Shah: I think these are 2 separate things. Wellness programs can exist through human resources to help with folks that are dealing with particular issues. But in my perspective, what would really help is for health systems to focus on things that make nurse retention and nurse satisfaction better. And a lot of those are actually the qualities of magnet hospitals.
There is a magnet program for nursing, and hospitals can apply for magnet status, if they meet certain benchmarks in how their nursing programs at their institutions are run. And these magnet programs tend to have higher retention, higher job satisfaction for their nurses. A lot of these have to do with creating opportunities for nurses to continue to grow in their career and in their fields. This through continuing nursing education, leadership opportunities—just growth. We all need to grow and what we’re doing, you know?
They also have policies around nurse staffing, they have continuous quality, and they have a culture around organization and leadership for their nurses. Every floor would have a nurse leader, every shift would have a nurse leader. There’s a very well-developed framework for how the nursing communication happens, how hospital-level policy gets down to every single person that works there.
So, creating those really open lines of communication, creating education opportunities, creating leadership opportunities, creating career growth opportunities, are really, really important. And you see, I think, from this survey, what the nurses are describing as reasons why they’re leaving or considering to leave their job, are because perhaps those avenues are not being addressed in their workplace.
HCPLive: In relation to COVID-19: Imaginably, a lot of external factors outside of the actual job—especially this year, where this is the first time we’ve seen a healthcare matter not only this large in scope, but so politicized and discussed—are now driving burnout.
Would you guess that we have we seen such an effect before, in terms of external factors in driving caregiver burnout and stress?
Shah: Yeah, that’s such a good question. I think you’re right. There’s been a lot of politicization of a public health issue where there’s nothing political about it. This is a public health issue that we as a country have to come together around. I can’t think of anything off the top of my head that has put especially hospital staffing in the center of a political issue in this way.
I imagine the closest thing is probably, in my opinion, the AIDS epidemic, where you might have had hospital staff that might not want to take care of certain patients because of the stigma associated with it. But this is on a much larger and different scale, I would say, then what we have ever previously experienced.
HCPLive: And the shift in discussion surrounding healthcare as a politicized issue, as brought on by COVID-19, is still fairly young. Is there a chance its effect on nurse and caregiver satisfaction and retention could worsen over time?
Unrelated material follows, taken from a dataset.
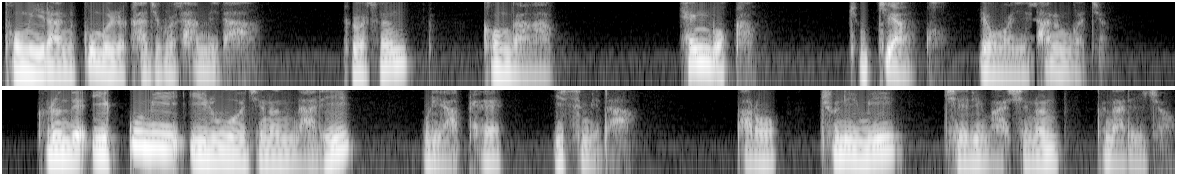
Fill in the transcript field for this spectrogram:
동일한 꿈을 가지고 삽니다. 그것은 건강하고 행복하고 죽지 않고 영원히 사는 거죠. 그런데 이 꿈이 이루어지는 날이 우리 앞에 있습니다. 바로 주님이 재림하시는 그날이죠.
Shah: It’s so challenging, because we already had some pretty stark disparities in terms of health access and care, and I think those are only getting worse and growing. I personally think the issue of nurse burnout and nurse staffing is going to be particularly relevant and very unique to this pandemic, because nurses are predominantly a female workforce. And I think that’s quite unique to nurses compared to other healthcare providers even.
This is just me, but I think that women have been disproportionately impacted in terms of what they have to balance. Before a pandemic, 10% of nurses who left their job. Of those, over 30% are saying it’s because of burnout. Then in a pandemic, or post-pandemic, I would imagine that that that can’t get any better.